Uribe’s motive is fairly transparent. His successor, Juan Manuel Santos, elected in May, is also a conservative politician, but he is widely seen as much more open than Uribe to reconciliation with Venezuela. As Brazil’s President Luiz Inacio “Lula” da Silva put it, “(Santos) has given signals that he wants to build peace. Everything was going well until Uribe made this denunciation.”
Very well, but then why did Chavez fall for it? He is surrounded by yes men, but surely there must be somebody left in his entourage who would point out to him that Uribe’s last-minute accusations against Venezuela are spoiling tactics intended to undermine Santos’s forthcoming peace initiative. So why didn’t Chavez just maintain a dignified silence and wait until August 7, when Uribe leaves power and Santos takes over?
Partly because Chavez is constitutionally incapable of maintaining a dignified silence, but also because he is more vulnerable politically at home than ever before. Venezuela is in a mess, and Chavez needs a foreign enemy fast to draw the public’s attention elsewhere.
It’s not all Chavez’s fault. This year has brought Venezuela its worst drought in a hundred years and the huge dam that supplies 73% of its electricity has the lowest water level ever, so rolling power cuts black out large parts of the country daily.
The devaluation of the Venezuelan currency last January was ultimately his fault, on the other hand, and that is making even his loyal supporters among the poor really ratty. The Venezuelan army is arresting shopkeepers every day for putting up their prices, but what else are they to do when imported goods cost twice as much in bolivars as they did last year?
That’s why Chavez needs lots of distractions for the public, or maybe one big one that lasts a lot longer than his usual games. In mid-July Venezuelans were encouraged to follow the action on TV in real time as they dug up the great hero of South American independence, Simon Bolivar, in order to test Chavez’s theory that the Liberator had been poisoned 179 years ago, but that sort of thing gets old very fast.
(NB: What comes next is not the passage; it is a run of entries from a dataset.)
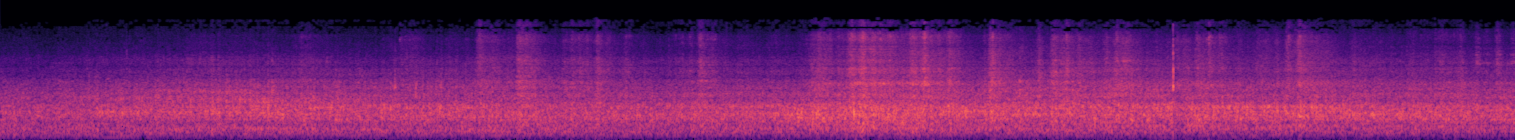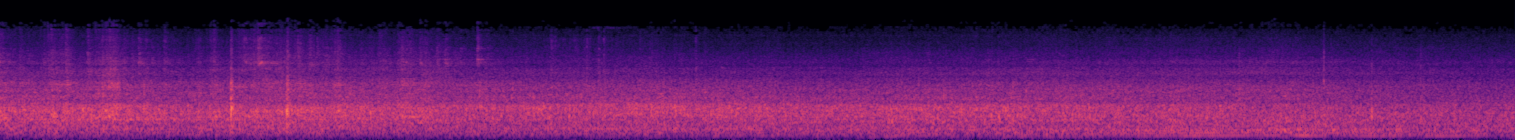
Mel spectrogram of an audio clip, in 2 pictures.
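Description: A passing vehicle rattling along the street: a steady rush that swells about eight seconds in, with a quick run of rattling clicks through the middle, then slowly fades.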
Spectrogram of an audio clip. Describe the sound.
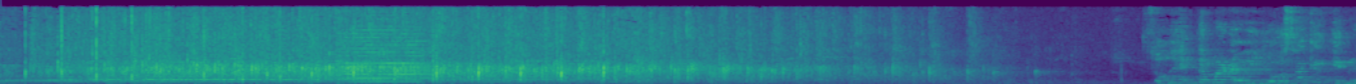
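A crowd claps steadily and loudly for several seconds at a business event, applauding the company's double diamond members, the dense patter slowly thinning out before a voice begins speaking at the end.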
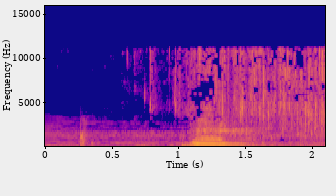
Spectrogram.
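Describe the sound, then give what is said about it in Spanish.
A water tap is turned on: a few soft knocks, then a steady rush of running water that begins about halfway through and continues to the end. “Yo sí estoy abriendo, espérame, estoy abriendo el agua.”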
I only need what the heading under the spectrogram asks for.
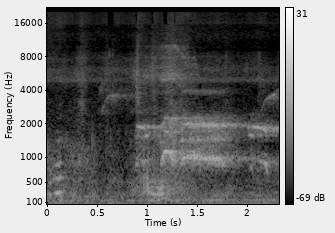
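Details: A wild red junglefowl crows in forest: a harsh, strained crow that rises then holds steady. A woman's voice briefly comes before it. She wonders whether it is crowing for its morning meal.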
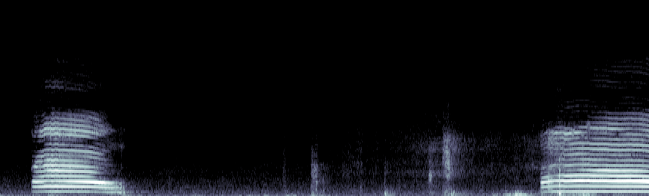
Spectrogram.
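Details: Stray cat in a Japanese park that talks a lot, giving a short bright meow, then quiet with soft scattered clicks and rustles, then another loud, sustained harmonic meow rising at the end.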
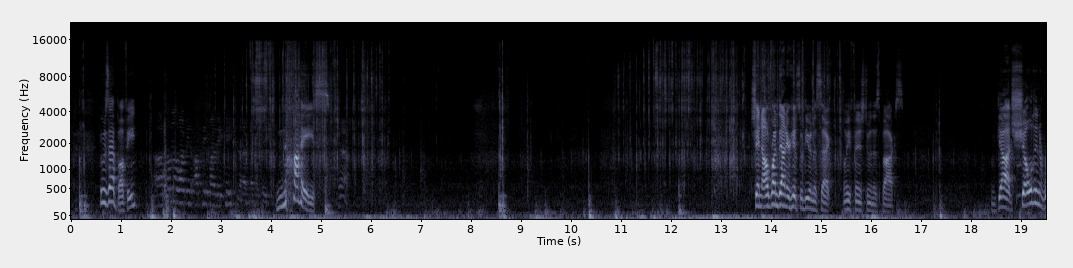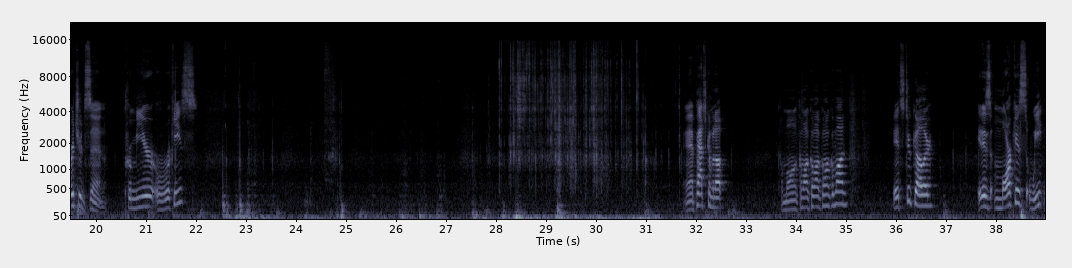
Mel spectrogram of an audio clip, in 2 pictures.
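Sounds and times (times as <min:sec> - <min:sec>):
cards rustling: 0:02.6 - 0:07.4, 0:10.7 - 0:16.0, 0:27.6 - 0:31.3
foil pack crinkling and tearing: 0:02.8 - 0:06.4, 0:10.9 - 0:15.5, 0:27.9 - 0:31.2.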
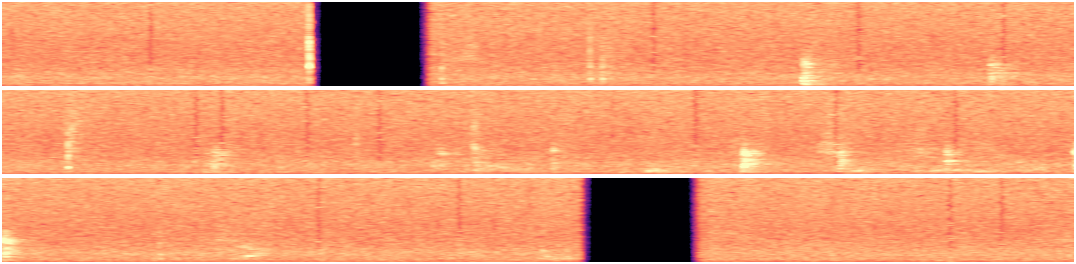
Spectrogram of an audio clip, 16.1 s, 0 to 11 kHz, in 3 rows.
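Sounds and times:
steady background hiss: 0:02.2 - 0:13.6
small clicks and ticks: 0:02.9 - 0:03.1.

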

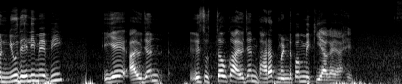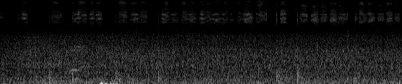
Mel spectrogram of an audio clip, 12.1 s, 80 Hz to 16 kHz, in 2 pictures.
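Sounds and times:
background hiss: 0:00.0 - 0:12.0
stylus scratching and tapping screen: 0:05.9 - 0:12.0.

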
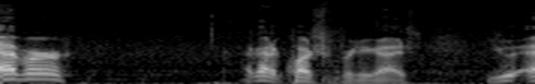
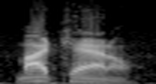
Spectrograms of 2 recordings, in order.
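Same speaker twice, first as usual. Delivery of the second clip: emphatic; 3 semitones higher, 11 dB louder than usual. Real, not acted. Host insisting on his channel.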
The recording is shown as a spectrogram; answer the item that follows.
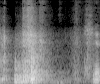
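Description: A door latch clicks and the door is pulled open, with a louder knock and rattle about half a second later.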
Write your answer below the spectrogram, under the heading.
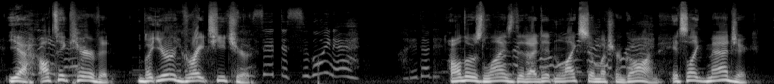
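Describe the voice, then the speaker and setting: A man's voice: on the high side, very animated, moderate pace, pitched above the performer's own voice. A man voicing an earnest, easily delighted young boy in a visual novel, with an exclaiming manner. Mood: grateful delight.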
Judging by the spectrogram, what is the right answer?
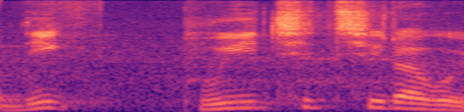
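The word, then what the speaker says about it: Nick Vujicic: 자, 이거 닉브치라고 읽어. 되게 특이하지? 스펠링이랑 발음이랑 잘 안 하닿는데 중요한 거는 요거 원래 림지야.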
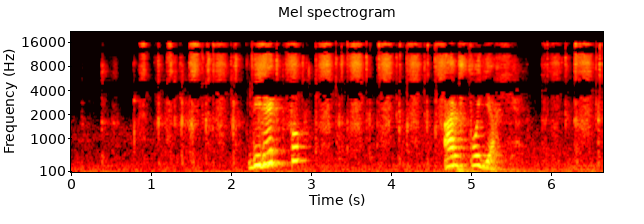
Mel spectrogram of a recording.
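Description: A spray bottle hisses as it mists.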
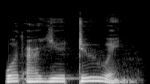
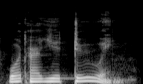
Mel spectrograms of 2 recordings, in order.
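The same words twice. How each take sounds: First: "doing" stressed, slow, falling at the end. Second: "do" of "doing" hit, slow and falling; stress on do. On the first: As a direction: press the second-to-last syllable of "doing". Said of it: "suku kata dua terakhir itu kita tekan". (tekanan pada "doing", pelan, nada turun) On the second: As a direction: lean on "do" in "doing". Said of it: "di do itu ditekan". (tekanan pada "do" di "doing") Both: Shown as a demonstration.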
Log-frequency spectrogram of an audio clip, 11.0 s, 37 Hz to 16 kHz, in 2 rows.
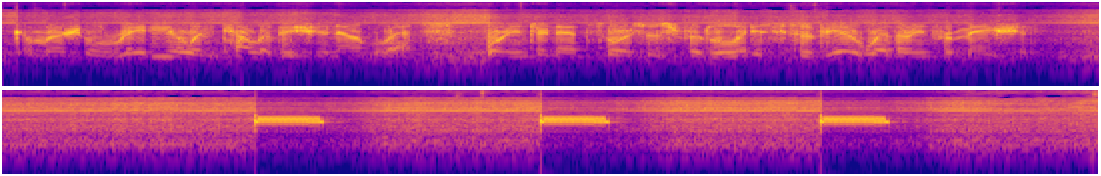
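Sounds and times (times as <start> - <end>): radio hiss: 0.0 - 6.6.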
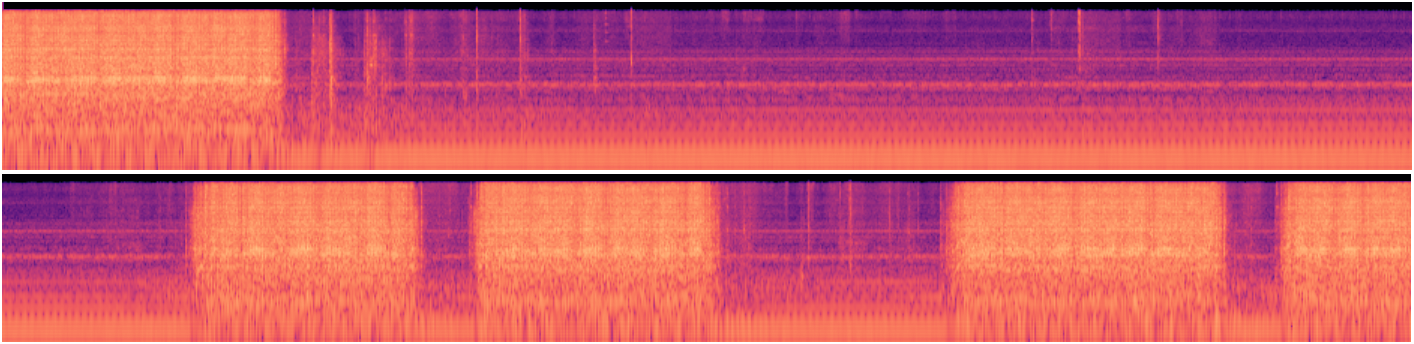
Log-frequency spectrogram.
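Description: Industrial sewing machine doing free-motion embroidery, stitching fast in runs of a few seconds. After the first run it stops for about thirteen seconds, leaving only a steady low hum, then starts again for three more short runs with brief pauses between.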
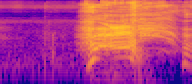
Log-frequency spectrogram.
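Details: Adult male sneezing late at night while walking home: a single loud, explosive burst after a short quiet lead-in; a sneeze.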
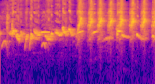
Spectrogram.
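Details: White-rumped shama singing to raise breeding urge: rambling low warble that changes into a rapid, rhythmic series of bright chattering notes.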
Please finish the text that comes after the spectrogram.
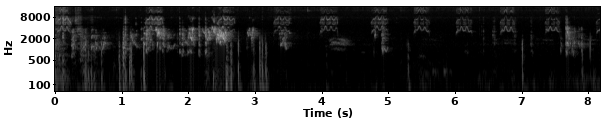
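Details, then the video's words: Chirping budgies give a lively burst of twittering, squeaky warbled notes for about three seconds, then trail off into sparse, faint clicks and short high chirps spaced through a quiet background. "Budgies Chirping Sounds | Budgie Bird chirping sound | Budgie beautiful voice"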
So when Uribe made his accusation about Venezuelan support for FARC, Chavez promptly and deliberately misinterpreted it as a Colombian threat to invade Venezuela and overthrow him (allegedly with US support). The threat of war can keep people in line for years, as the Cold War amply demonstrated. It will serve Chavez’s purposes admirably, so long as it doesn’t slide into a real war.
But it might, because the Colombian-Venezuelan frontier is mostly unmarked, and there are armed bands of guerrillas crossing it all the time. The Venezuelan armed forces may also be over-confident and eager to try out their new toys (Chavez has bought them US$2 billion worth of Russian arms). But if it came to a real war, Venezuela would lose.
Drive east along a number of major roads in eastern Colombia, and an hour or two before you reach the Venezuelan border the highway suddenly gets ridiculously wide for a kilometre or so. These are emergency airstrips for refuelling and rearming combat aircraft, built many years ago in anticipation of a possible war with Venezuela. There are no comparable preparations on the Venezuelan side.
The Colombian army has been in combat almost continuously against well-armed local insurgents for the past half-century. It is also three times as big as the Venezuelan army, which has no combat experience whatever. And the oilfields around Maracaibo that provide most of Venezuela’s income are very close to the border, whereas all of Colombia’s major cities are far to the west of it.
If I were a Venezuelan general, I would be urging Chavez to do nothing that risks provoking a war with Colombia.
Maybe Venezuelan generals really are saying that to him. But he doesn’t appear to be listening.
Gwynne Dyer is a London-based independent journalist.